- [PROBLEM]:
Each line from the first entry to the line with "Synthetic transcription (broad, by a model): b", both included, is to be returned unchanged, with any pictures dropped.

- [SOURCE MATERIAL]:
=-=-=-=-=
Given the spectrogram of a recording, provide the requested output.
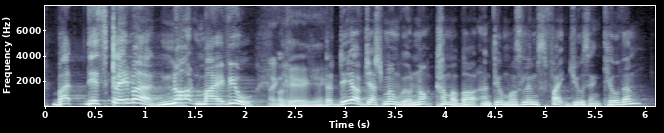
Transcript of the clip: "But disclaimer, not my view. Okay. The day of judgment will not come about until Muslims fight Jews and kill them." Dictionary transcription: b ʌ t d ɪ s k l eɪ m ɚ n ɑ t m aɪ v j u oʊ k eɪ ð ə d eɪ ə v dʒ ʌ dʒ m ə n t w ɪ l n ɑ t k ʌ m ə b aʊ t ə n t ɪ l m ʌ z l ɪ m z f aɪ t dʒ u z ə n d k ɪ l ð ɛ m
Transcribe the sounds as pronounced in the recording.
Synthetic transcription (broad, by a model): b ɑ t d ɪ s k l eɪ m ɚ n ɑ t m aɪ v j u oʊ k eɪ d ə d eɪ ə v dʒ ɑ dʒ m ə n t w ɪ l n ɑ t k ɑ m ə b aʊ t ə n t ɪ l m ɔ s l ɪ m s f aɪ t dʒ u s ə n k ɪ l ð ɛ m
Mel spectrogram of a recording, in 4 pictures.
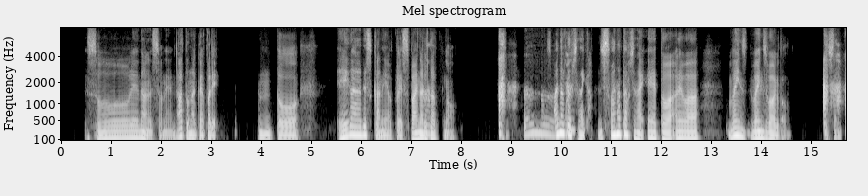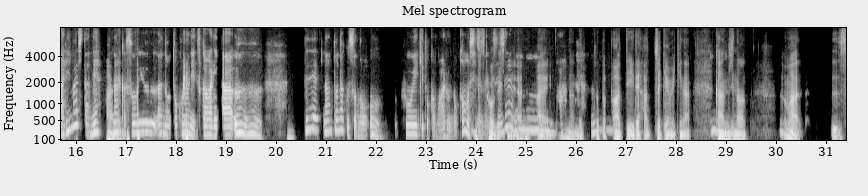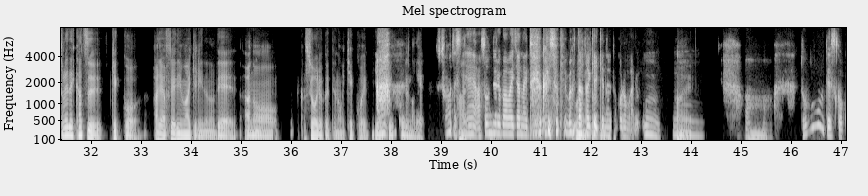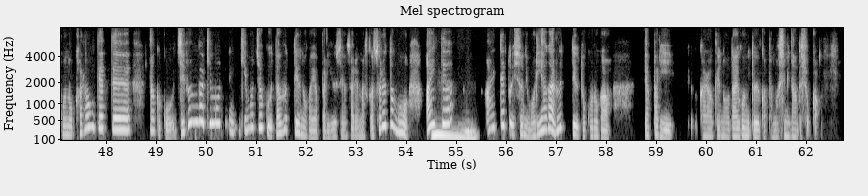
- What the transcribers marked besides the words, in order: laugh; laughing while speaking: "へい"; other noise; laughing while speaking: "じゃないというか、一生懸命、歌わなきゃいけない"; tapping
- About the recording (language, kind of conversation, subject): Japanese, podcast, カラオケで歌う楽しさはどこにあるのでしょうか？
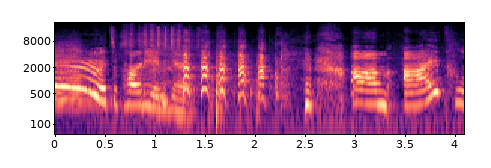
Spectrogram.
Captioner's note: laughs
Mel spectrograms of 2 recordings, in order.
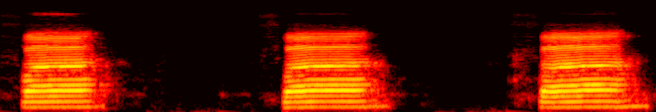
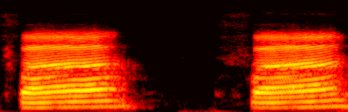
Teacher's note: bibir bawah ketemu dengan ujung gigi atas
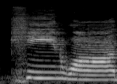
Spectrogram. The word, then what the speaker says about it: quinoa: get some of those and then I got Keen W that's how you pronounce it I figured it out it's called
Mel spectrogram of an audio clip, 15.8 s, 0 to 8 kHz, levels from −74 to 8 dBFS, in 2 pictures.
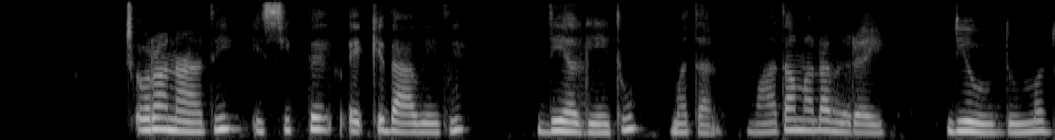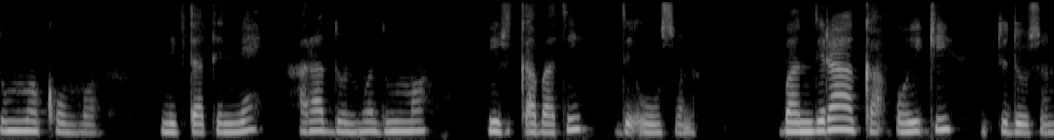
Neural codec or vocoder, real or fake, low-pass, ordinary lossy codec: codec, 16 kHz, 1 kbps, X-Codec, HuBERT features, trained on LibriSpeech; fake; 7.2 kHz; Opus, 64 kbps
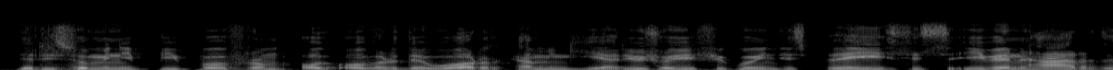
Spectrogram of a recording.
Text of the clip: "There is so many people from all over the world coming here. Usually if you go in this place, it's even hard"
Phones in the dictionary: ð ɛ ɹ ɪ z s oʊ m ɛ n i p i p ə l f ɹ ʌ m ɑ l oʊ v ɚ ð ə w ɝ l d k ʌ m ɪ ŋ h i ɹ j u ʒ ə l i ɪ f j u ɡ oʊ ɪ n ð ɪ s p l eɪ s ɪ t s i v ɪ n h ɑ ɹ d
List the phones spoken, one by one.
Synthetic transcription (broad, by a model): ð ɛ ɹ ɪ s oʊ m ɛ n i p i p ə l f ɹ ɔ m ɑ l oʊ v ɚ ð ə w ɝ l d k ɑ m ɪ ŋ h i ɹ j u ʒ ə i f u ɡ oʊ ɪ n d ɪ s p l eɪ s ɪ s i v ɪ n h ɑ ɹ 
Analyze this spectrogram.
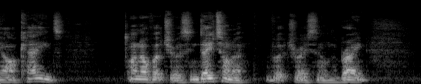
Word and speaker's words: Daytona: On the videos I always pronounce it wrong, and I think, I don't say it like that, so it's Daytona, not Daytona.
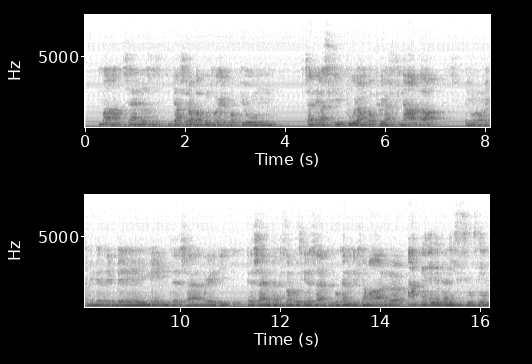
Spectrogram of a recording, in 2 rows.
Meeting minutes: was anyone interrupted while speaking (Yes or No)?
No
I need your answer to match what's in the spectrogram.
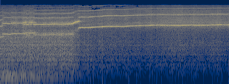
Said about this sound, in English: As she stood there, a kettle on the stove behind her whistled.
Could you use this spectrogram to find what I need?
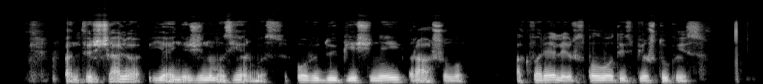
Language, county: Lithuanian, Vilnius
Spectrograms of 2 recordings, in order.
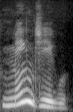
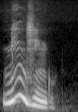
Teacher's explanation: ocorre a nasalização do I e a elevação de vogal no EM , ou seja, mindingo, o EM vai virar IN, e a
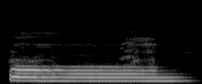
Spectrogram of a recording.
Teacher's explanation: उ चा उच्चार करताना आपल्या ओठांचा आकार गोल व्हावा, ओ सारखा.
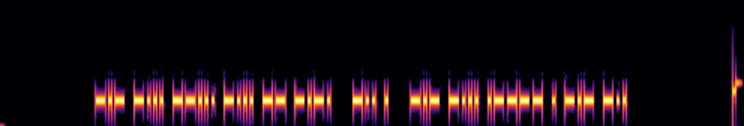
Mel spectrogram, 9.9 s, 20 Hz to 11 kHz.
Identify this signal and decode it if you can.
Morse code, heard as a keyed tone, about 27 wpm, 700 Hz. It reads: KB7BMC DE KB1EKD
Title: USA Callsign DE Callsign - 6 Characters - 28wpm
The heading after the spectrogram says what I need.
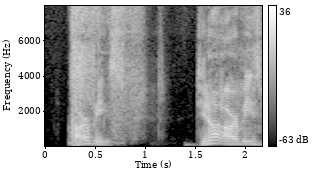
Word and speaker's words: Arby's: But you're thinking of Arby's Beef and Cheddar. Horsey sauce. Oh man. Yeah. First of all, I don't think a everyone realizes Arby's is phonetically spelled RB.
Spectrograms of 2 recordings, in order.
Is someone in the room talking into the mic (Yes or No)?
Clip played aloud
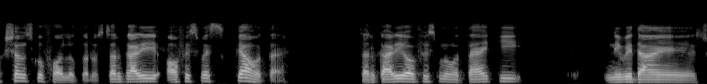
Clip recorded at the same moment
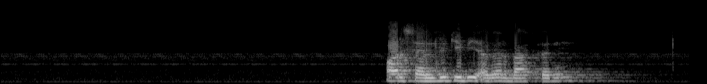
Yes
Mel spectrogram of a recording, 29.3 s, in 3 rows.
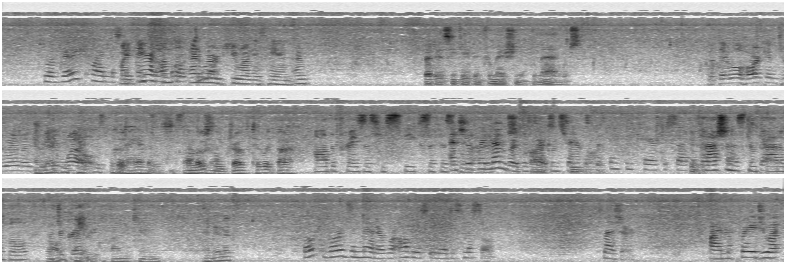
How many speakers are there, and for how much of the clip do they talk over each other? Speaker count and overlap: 8, about 29%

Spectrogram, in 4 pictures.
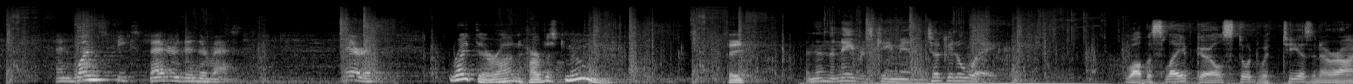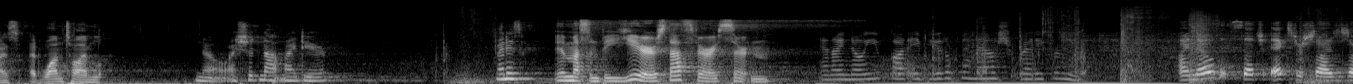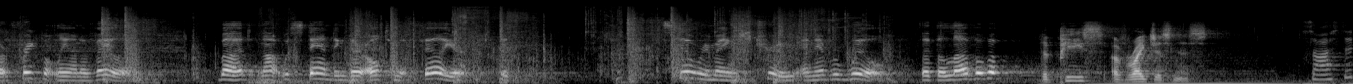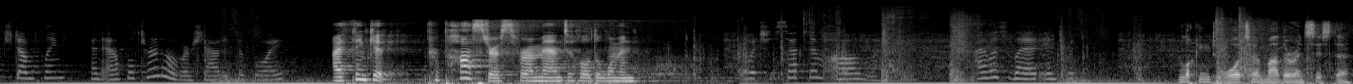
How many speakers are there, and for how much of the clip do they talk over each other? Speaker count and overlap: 8, no overlap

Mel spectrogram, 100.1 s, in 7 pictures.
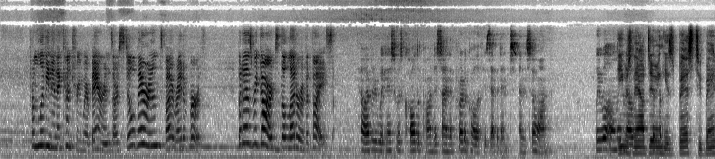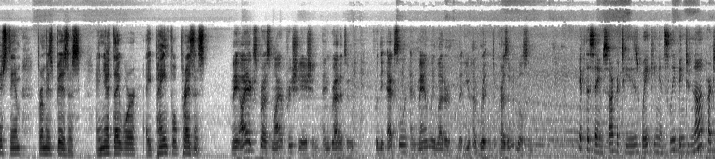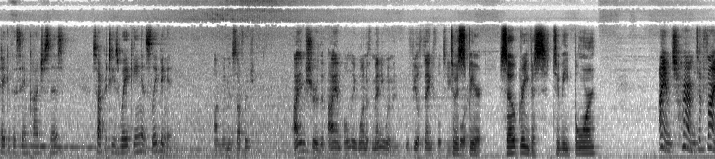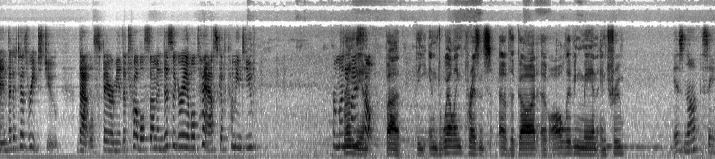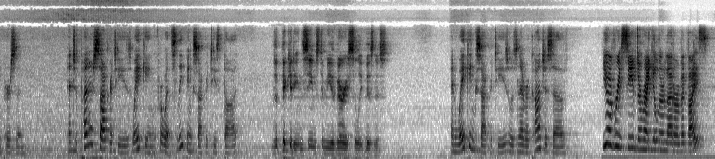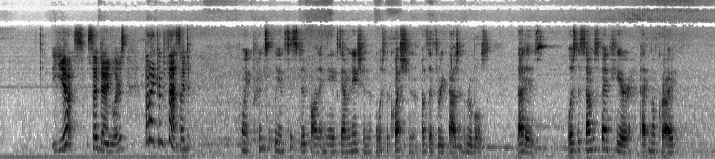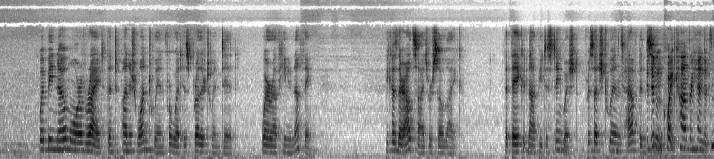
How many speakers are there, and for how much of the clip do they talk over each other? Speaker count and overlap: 5, about 3%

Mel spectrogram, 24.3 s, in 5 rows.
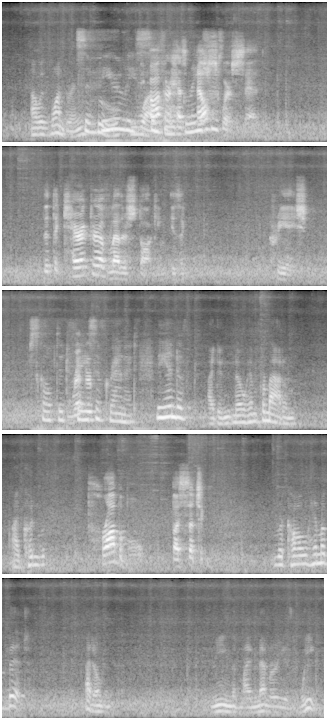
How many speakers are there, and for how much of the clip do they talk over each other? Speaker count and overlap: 3, about 13%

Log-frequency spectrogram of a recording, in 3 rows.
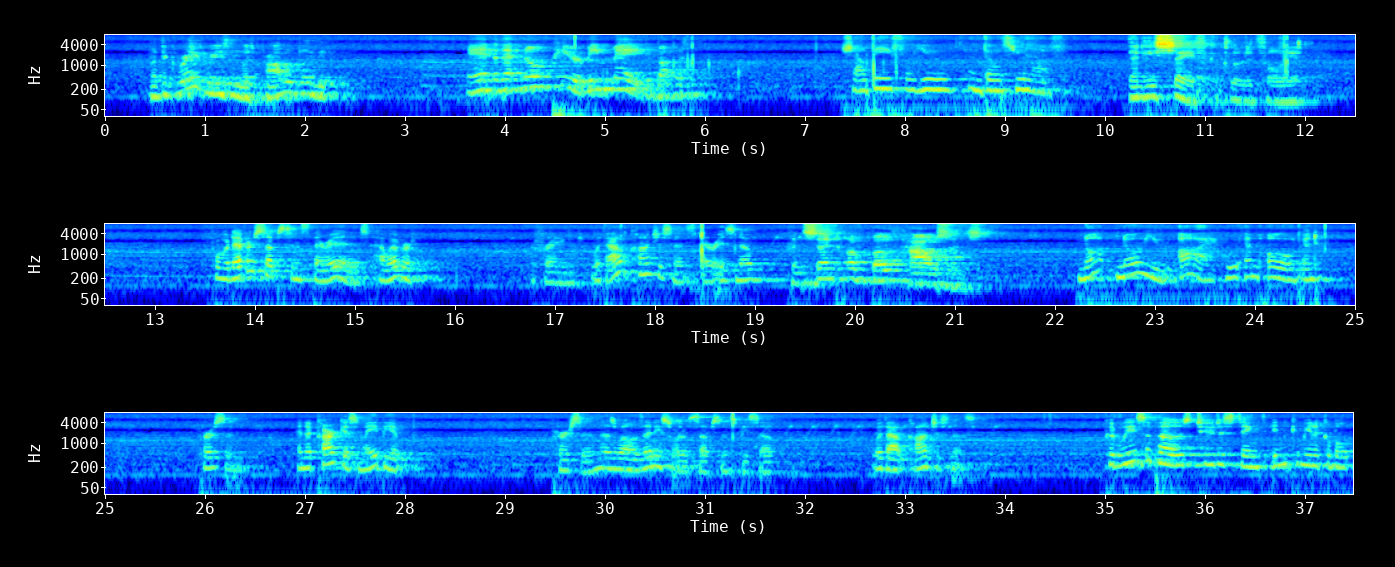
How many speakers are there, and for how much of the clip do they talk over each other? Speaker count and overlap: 5, no overlap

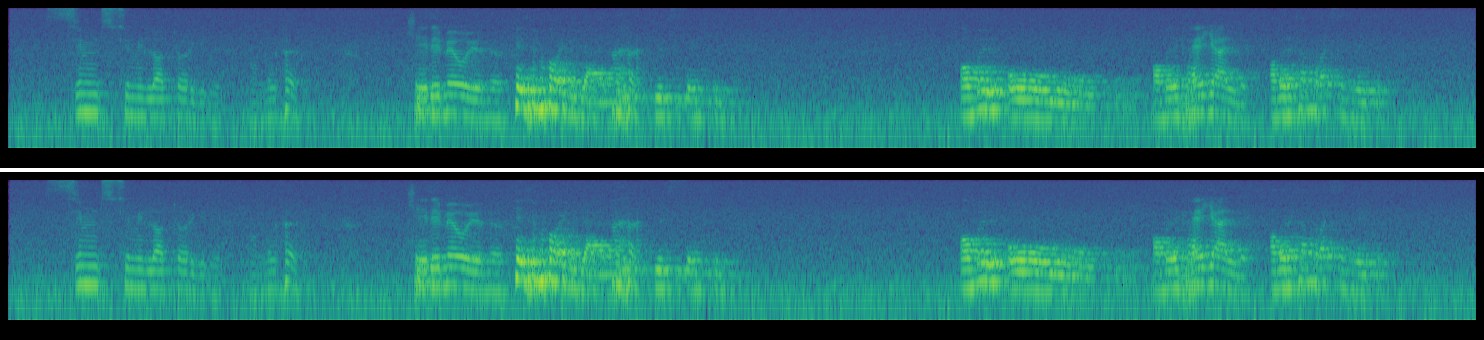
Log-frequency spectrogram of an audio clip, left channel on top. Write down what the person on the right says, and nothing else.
Sim simülatör gibi. Anladın? mı? <laughs> Kelime
oyunu.
<laughs>
Ne geldi?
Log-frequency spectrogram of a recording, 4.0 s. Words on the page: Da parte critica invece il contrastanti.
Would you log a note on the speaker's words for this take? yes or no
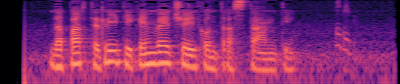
no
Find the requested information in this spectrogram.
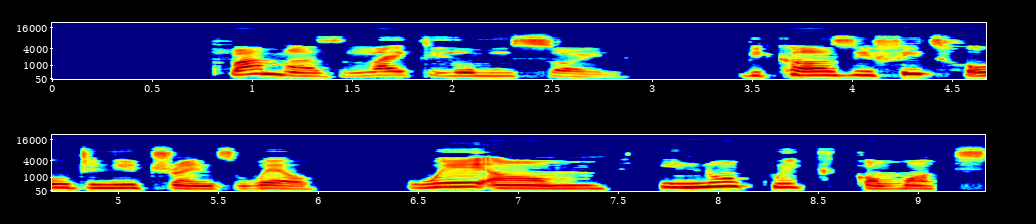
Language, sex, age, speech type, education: Nigerian Pidgin, female, 30-45, spontaneous, tertiary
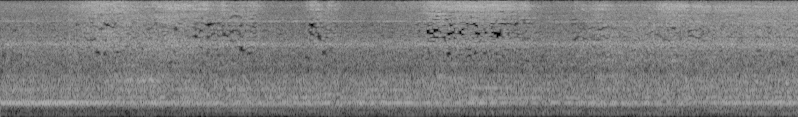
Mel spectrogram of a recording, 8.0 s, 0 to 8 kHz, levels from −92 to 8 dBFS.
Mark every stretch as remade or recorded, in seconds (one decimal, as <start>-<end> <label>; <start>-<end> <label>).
0.0-3.9 remade; 3.9-5.1 recorded; 5.1-8.0 remade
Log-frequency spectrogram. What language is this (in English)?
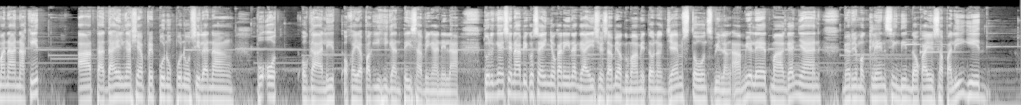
Filipino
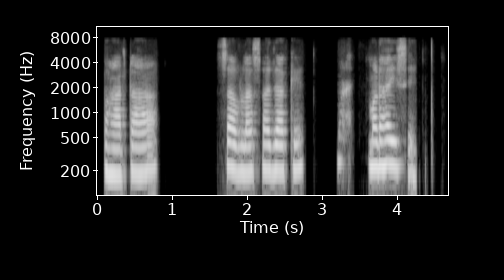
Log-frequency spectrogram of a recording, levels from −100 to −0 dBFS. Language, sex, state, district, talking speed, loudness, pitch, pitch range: Chhattisgarhi, female, Chhattisgarh, Raigarh, 90 wpm, -19 LUFS, 205 Hz, 195-220 Hz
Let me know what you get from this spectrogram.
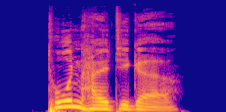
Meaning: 1. comparative degree of tonhaltig 2. inflection of tonhaltig: strong/mixed nominative masculine singular 3. inflection of tonhaltig: strong genitive/dative feminine singular
- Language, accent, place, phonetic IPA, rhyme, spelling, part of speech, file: German, Germany, Berlin, [ˈtoːnˌhaltɪɡɐ], -oːnhaltɪɡɐ, tonhaltiger, adjective, De-tonhaltiger.ogg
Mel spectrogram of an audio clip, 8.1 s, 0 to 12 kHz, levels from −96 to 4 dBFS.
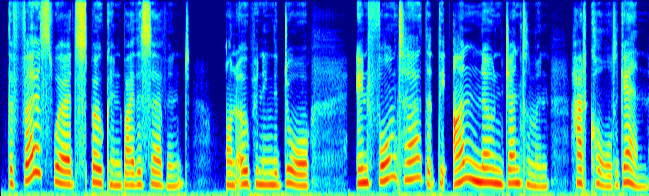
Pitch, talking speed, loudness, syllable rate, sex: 230 Hz, 150 wpm, -18 LUFS, 4.8 syllables/s, female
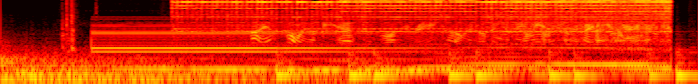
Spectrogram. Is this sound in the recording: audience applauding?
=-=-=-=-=
- [SOLUTION TO THE EXERCISE]:
Given the spectrogram of a recording, provide the requested output.
Transcript of the clip: "But disclaimer, not my view. Okay. The day of judgment will not come about until Muslims fight Jews and kill them." Dictionary transcription: b ʌ t d ɪ s k l eɪ m ɚ n ɑ t m aɪ v j u oʊ k eɪ ð ə d eɪ ə v dʒ ʌ dʒ m ə n t w ɪ l n ɑ t k ʌ m ə b aʊ t ə n t ɪ l m ʌ z l ɪ m z f aɪ t dʒ u z ə n d k ɪ l ð ɛ m
Transcribe the sounds as pronounced in the recording.
Synthetic transcription (broad, by a model): b ɑ t d ɪ s k l eɪ m ɚ n ɑ t m aɪ v j u oʊ k eɪ d ə d eɪ ə v dʒ ɑ dʒ m ə n t w ɪ l n ɑ t k ɑ m ə b aʊ t ə n t ɪ l m ɔ s l ɪ m s f aɪ t dʒ u s ə n k ɪ l ð ɛ m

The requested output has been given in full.